"Come Down to Me," the first song on electronica duo Lemon Jelly's third full-length album, begins with a massive guitar sound crashing heavily over a shuddering drum loop and weaving synth patterns. The fusion is indicative of Lemon Jelly's mix-and-match aesthetic. On '64-'95, Fred Deakin and Nick Franglen thread acoustic and electric guitars, strings, heady keyboard melodies, meaty bass parts, and a staggering array of eclectic samples through grooves and beats derived from hip-hop, soul, techno, and house. The result is a whiplash melange of styles that is as surprising as it is accessible and fun.

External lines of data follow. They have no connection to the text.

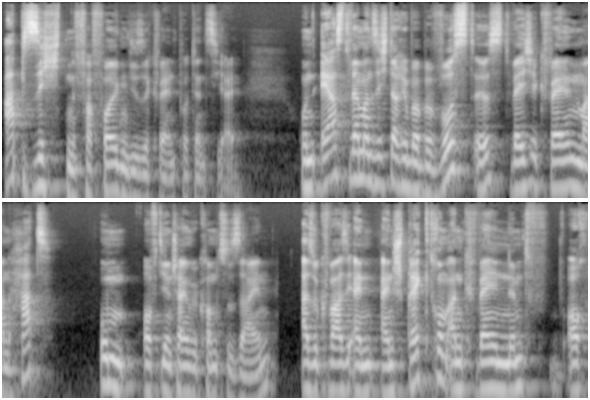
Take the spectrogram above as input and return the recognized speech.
Absichten verfolgen diese Quellen potenziell. Und erst wenn man sich darüber bewusst ist, welche Quellen man hat, um auf die Entscheidung gekommen zu sein, also quasi ein, ein Spektrum an Quellen nimmt, auch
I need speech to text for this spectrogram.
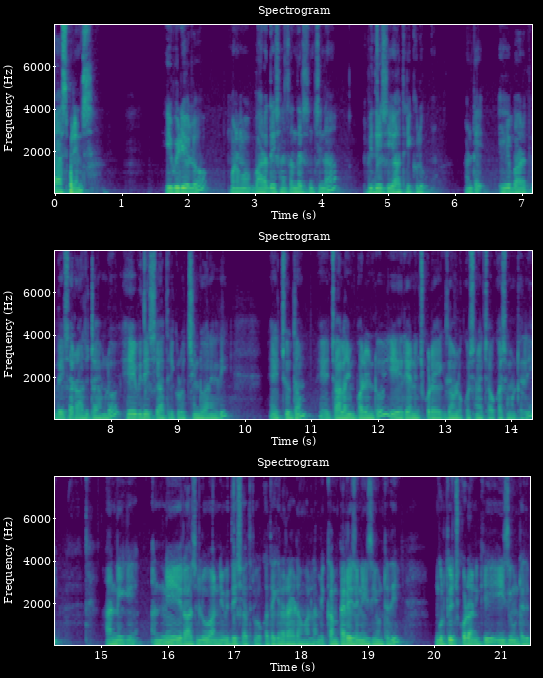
ఆస్పిరెంట్స్ ఈ వీడియోలో మనము భారతదేశాన్ని సందర్శించిన విదేశీ యాత్రికులు అంటే ఏ భారతదేశ రాజు టైంలో ఏ విదేశీ యాత్రికుడు వచ్చిండు అనేది చూద్దాం. చాలా ఇంపార్టెంట్. ఈ ఏరియా నుంచి కూడా ఎగ్జామ్లో క్వశ్చన్ వచ్చే అవకాశం ఉంటుంది. అన్ని అన్ని రాజులు అన్ని విదేశీ యాత్రికులు ఒక దగ్గర రాయడం వల్ల మీకు కంపారిజన్ ఈజీ ఉంటుంది. గుర్తుంచుకోవడానికి ఈజీ ఉంటుంది.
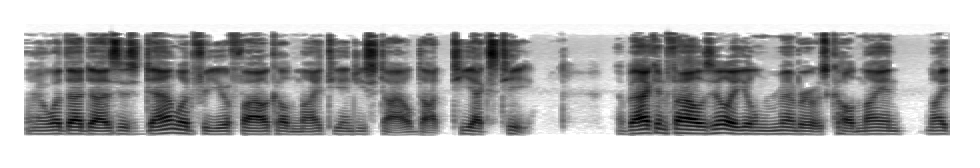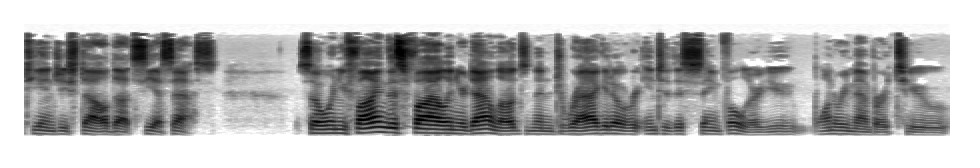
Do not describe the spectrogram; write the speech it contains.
And what that does is download for you a file called mytngstyle.txt. Now back in FileZilla, you'll remember it was called my, mytngstyle.css. So when you find this file in your downloads and then drag it over into this same folder, you want to remember to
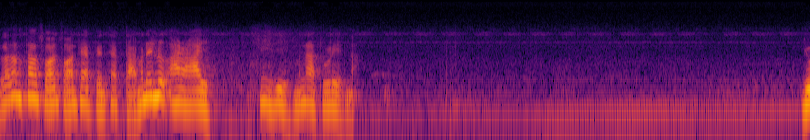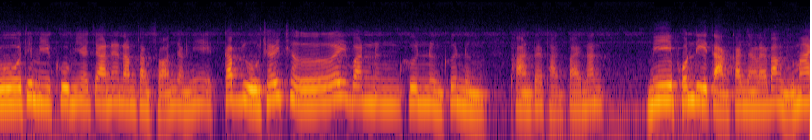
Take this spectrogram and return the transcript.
แล้วทั้งทั้งสอนสอนแทบเป็นแทบตายไม่ได้เลือกอะไร นี่สิมันน่าทุเรศนะอยู่ที่มีครูมีอาจารย์แนะนำสั่งสอนอย่างนี้ กับอยู่เฉยๆวันหนึ่งคืนหนึ่งคืนหนึ่งผ่านไปผ่านไปนั้น มีผลดีต่างกันอย่างไรบ้างหรือไม่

The title of the album refers to the years from which Lemon Jelly lifted its source material. The listener has the impression of traveling through time, from the ringing, old-school barbershop strains of "The Slow Train" to the smooth 1970s soul of "Stay with You" to the avant-garde swirl of "The Shouty Track." Occasionally Lemon Jelly put its tongue so firmly in cheek that it's hard not to smile (note the use of William Shatner reciting poetry on "Go"), but for the most part, '64-'95 is serious DJ artistry--dense, inventive tracks that are equally suitable for headphone meditation and dance-floor workouts.

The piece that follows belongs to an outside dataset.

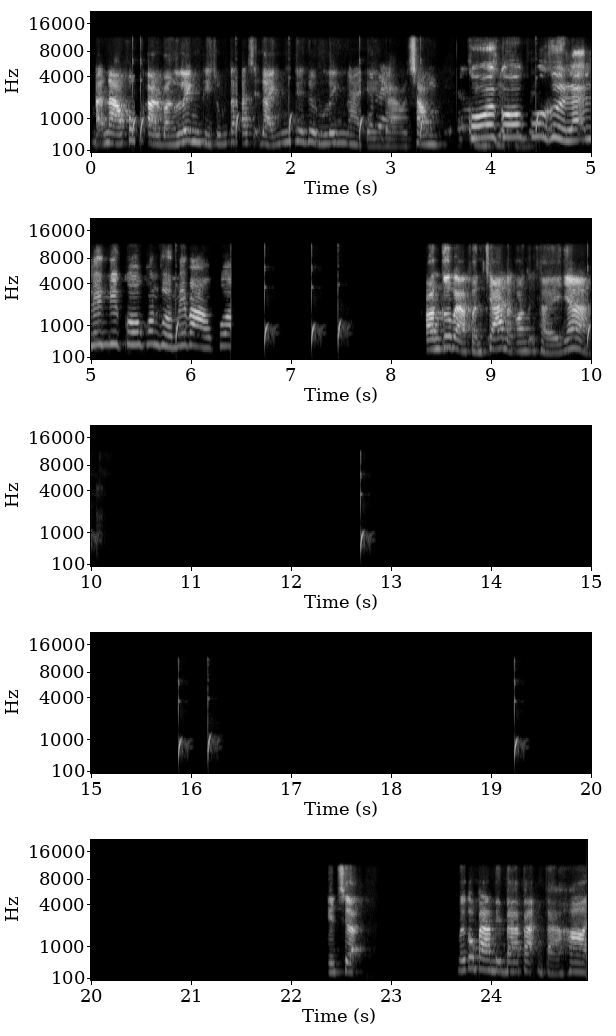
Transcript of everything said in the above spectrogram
bạn nào không vào bằng link thì chúng ta sẽ đánh cái đường link này vào trong cô ơi, cô cô gửi lại link đi cô con vừa mới vào cô con cứ vào phần chat là con sẽ thấy nhá Nghe chưa? Mới có 33 bạn vào thôi.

ReviewsLike many music obsessives before them, Franglen and Deakin have been rifling their record collections for novel sounds....[Featuring] shiny aesthetic satisfaction... - Mojo